Our open staircase is backlit with LED lights to add a little wow factor and assist with late night stumbles. Under the stairs , however, it creates something of a funky shape. This is taken as something of a challenge. Our woody heroes fashion perfectly shaped drinks cupboards for junk , glasses and booze.
The two arched windows we dragged from Sayulita over a year ago are now looking fresh and proper. Custom made amapa and parota trimmed. They could do with a good clean but, then again, so could I most of the time.
All our cupboards and drawers have had a good rub over with vinegar. This seems to be fending off the effects of the humidity. With luck they will stay mold free.
The desk support is ready and in no time doing its job. The groundhog days of endless polishing, sanding, re-polishing and varnishing a huge slab of sexy wood again and over again are done. It’s turns out to be a pretty fabulous desk. This extraordinary lump of Parota will last a millennium. Jayne will soon move from her four poster office bed in the treehouse to her own bespoke workspace. It will be like having a proper job.
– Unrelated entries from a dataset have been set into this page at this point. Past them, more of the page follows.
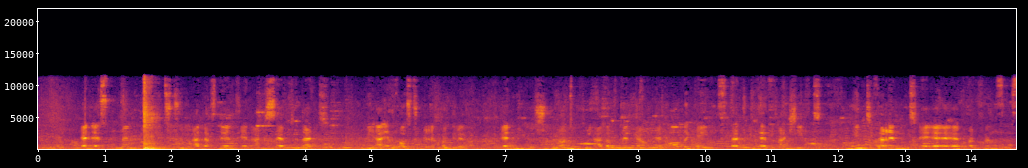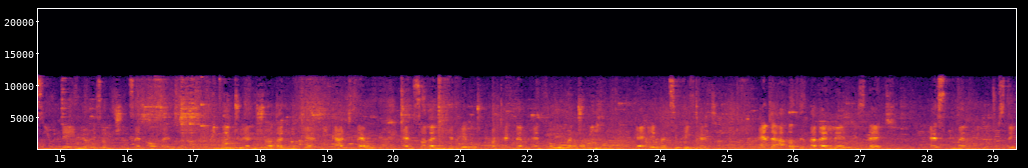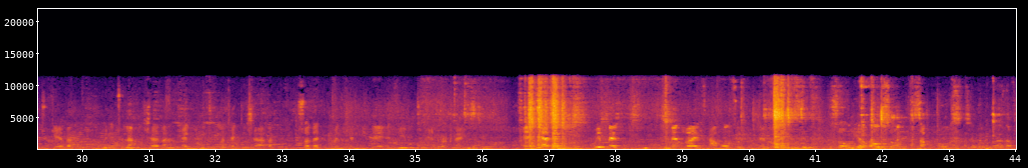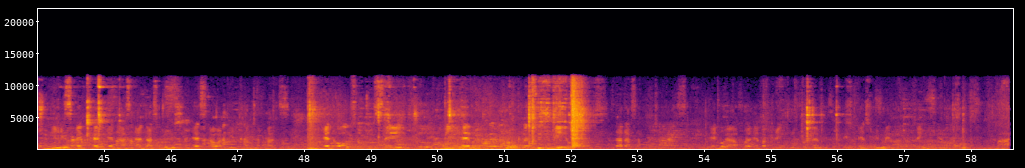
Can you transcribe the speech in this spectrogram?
And as women, we need to understand and accept that we are a force to be with. And we should not pull other women down. And all the gains that we have achieved in different uh, uh, uh conferences, you name your resolutions and all that. We need to ensure that we get we guard them and so that we can be able to protect them and for women to be uh, emancipated. And the other thing that I learned is that as women we need to stay together, we need to love each other and we need to protect each other so that women can be there and be able to be recognized. And lastly, women human rights are also human rights. So we are also supposed to be respected and as understood as our male counterparts. And also to say we have progressive males that are supporting us and we are forever grateful for them as women. Thank you.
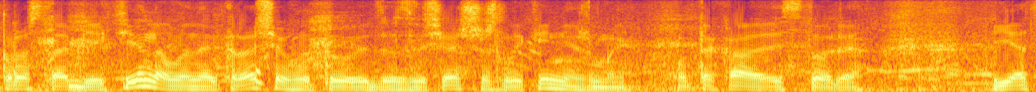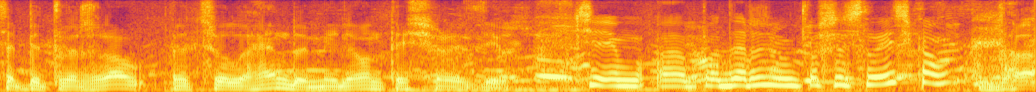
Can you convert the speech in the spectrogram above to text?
Просто об'єктивно вони краще готують зазвичай шашлики, ніж ми. От історія. Я це підтверджав цю легенду мільйон тисяч разів. Чим е, подержимо по шашличкам? Да.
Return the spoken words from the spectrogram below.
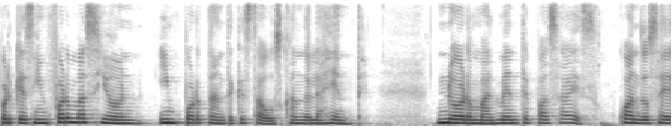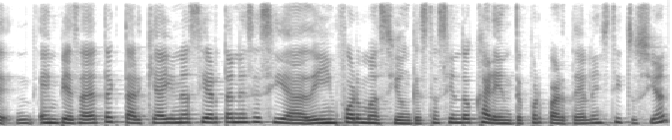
porque es información importante que está buscando la gente. Normalmente pasa eso. Cuando se empieza a detectar que hay una cierta necesidad de información que está siendo carente por parte de la institución,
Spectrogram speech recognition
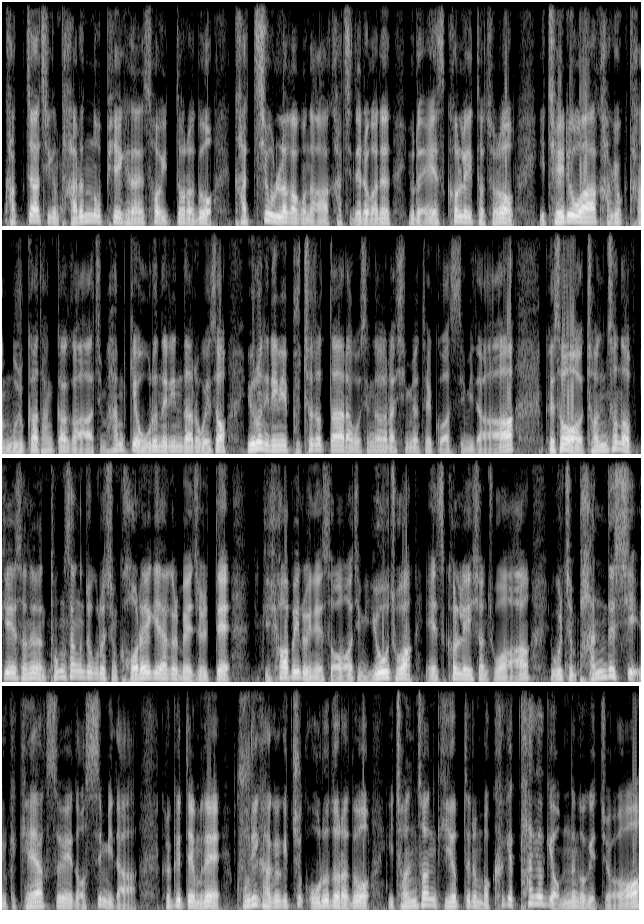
각자 지금 다른 높이의 계단에 서 있더라도 같이 올라가거나 같이 내려가는 이런 에스컬레이터처럼 이 재료와 가격 단 물가 단가가 지금 함께 오르내린다라고 해서 이런 이름이 붙여졌다라고 생각을 하시면 될 것 같습니다. 그래서 전선 업계에서는 통상적으로 지금 거래 계약을 맺을 때 이렇게 협의로 인해서 지금 요 조항 에스컬레이션 조항 이걸 지금 반드시 이렇게 계약서에 넣습니다. 그렇기 때문에 구리 가격이 쭉 오르더라도 이 전선 기업들은 뭐 크게 타격이 없는 거겠죠.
Our bloody earth floor has had its last chance to impress us. It has been impossible to have a floor of earth and poo not create all manner of mold. Some super strength mold killer has been smuggled down to us. After another hand wash with vinegar the new stuff is added to linseed oil and the final final coat brushed on. If we see another new strain of mold appear it has been decided the next coat will be applied with a sledgehammer.
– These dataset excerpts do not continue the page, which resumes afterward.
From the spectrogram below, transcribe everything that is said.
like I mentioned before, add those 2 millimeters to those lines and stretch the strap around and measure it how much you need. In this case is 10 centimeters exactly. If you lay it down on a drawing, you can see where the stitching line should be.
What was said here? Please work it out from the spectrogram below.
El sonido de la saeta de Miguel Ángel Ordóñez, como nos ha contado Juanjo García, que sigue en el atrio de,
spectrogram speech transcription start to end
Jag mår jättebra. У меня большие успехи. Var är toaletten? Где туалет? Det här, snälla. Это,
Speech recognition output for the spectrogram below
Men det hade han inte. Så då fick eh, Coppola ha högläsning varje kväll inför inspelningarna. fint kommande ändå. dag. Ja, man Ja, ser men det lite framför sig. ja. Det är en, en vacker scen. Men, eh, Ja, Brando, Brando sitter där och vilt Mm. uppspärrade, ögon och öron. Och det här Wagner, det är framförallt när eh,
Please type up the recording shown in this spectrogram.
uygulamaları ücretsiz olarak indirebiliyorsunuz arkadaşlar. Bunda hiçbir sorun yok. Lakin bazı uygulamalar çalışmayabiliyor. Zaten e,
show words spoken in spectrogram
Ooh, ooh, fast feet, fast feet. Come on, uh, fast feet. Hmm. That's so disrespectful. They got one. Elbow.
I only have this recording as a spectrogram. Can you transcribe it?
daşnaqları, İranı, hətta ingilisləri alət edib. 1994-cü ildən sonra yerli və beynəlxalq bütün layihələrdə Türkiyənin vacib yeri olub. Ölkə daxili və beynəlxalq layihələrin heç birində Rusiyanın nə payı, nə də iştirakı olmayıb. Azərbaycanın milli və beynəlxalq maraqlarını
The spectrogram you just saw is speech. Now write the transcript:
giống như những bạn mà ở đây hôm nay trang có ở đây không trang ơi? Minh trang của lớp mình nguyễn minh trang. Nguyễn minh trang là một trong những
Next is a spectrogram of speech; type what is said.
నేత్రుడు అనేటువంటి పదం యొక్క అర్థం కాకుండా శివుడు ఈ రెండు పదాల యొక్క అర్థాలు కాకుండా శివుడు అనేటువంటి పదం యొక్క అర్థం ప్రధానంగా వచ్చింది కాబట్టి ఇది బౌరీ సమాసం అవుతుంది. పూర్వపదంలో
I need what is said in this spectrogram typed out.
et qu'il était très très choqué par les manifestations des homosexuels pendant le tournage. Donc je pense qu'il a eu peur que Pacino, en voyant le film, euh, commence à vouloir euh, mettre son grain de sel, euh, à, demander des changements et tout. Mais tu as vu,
The final scorpion iron mongery has also arrived. Custom made scorpions are built into the banister around the bed and two more will be mounted on the lower panels of the stunning parota front door. We found some small metal scorpions which will be used for operating secret places (if indeed secret places exist).
So it’s now all about our massive heavy bed. The back will be built into the bannisters that will hold our metal scorpions. It’s so close. Some fancy electrics and a strategic window have been built into the headboard. There are a few things to finish before our brand new mattress is dropped in, but not that many. It is a possibility that maybe, one day soon, there is a chance, we might move in. But don’t quote me on that.
The canopy above our treehouse is attracting a variety of birds. They are feasting on the fresh Copomo fruit and dropping nuts loudly on our cars and painfully on our heads. The commotion has attracted forest falcons. Despite their ridiculous call (like “a lady in the throes of orgasm”) they are the biggest predators here and potentially aggressive. We have lost chickens to them previously. Their appearance has coincided with the absence of our second favorite cat. Gargoyle. This wee chap can’t leave food alone and hasn’t been seen or fed for over a week so there is a fair chance we won’t be seeing him again. Bless.
Shockingly our dear friend Sasha has had a bloody awful accident. There a was an unexpected shower of rain that lasted only a few minutes but made the cobbles on a comically steep banked hill (leading to the house he was looking after) extremely slippy. He attempted to make it up to the remote house gate on his motorbike but lost the backend. Somehow he is pinned under his bike unable to move for over five minutes with the hot exhaust pressed into his leg. By some miracle he was seen and rescued but not before his leg was cooked. Along with cracked ribs he has 40 percent third degree burns to his inner thigh. After a great deal of urgent expensive medical attention he has avoided getting the wound infected. He is on a very long and tough road before he can function again. It doesn’t bear thinking about the amount of pain and patience he will need to endure to recover poor bugger. You can throw him a few quid if you are feeling flush here.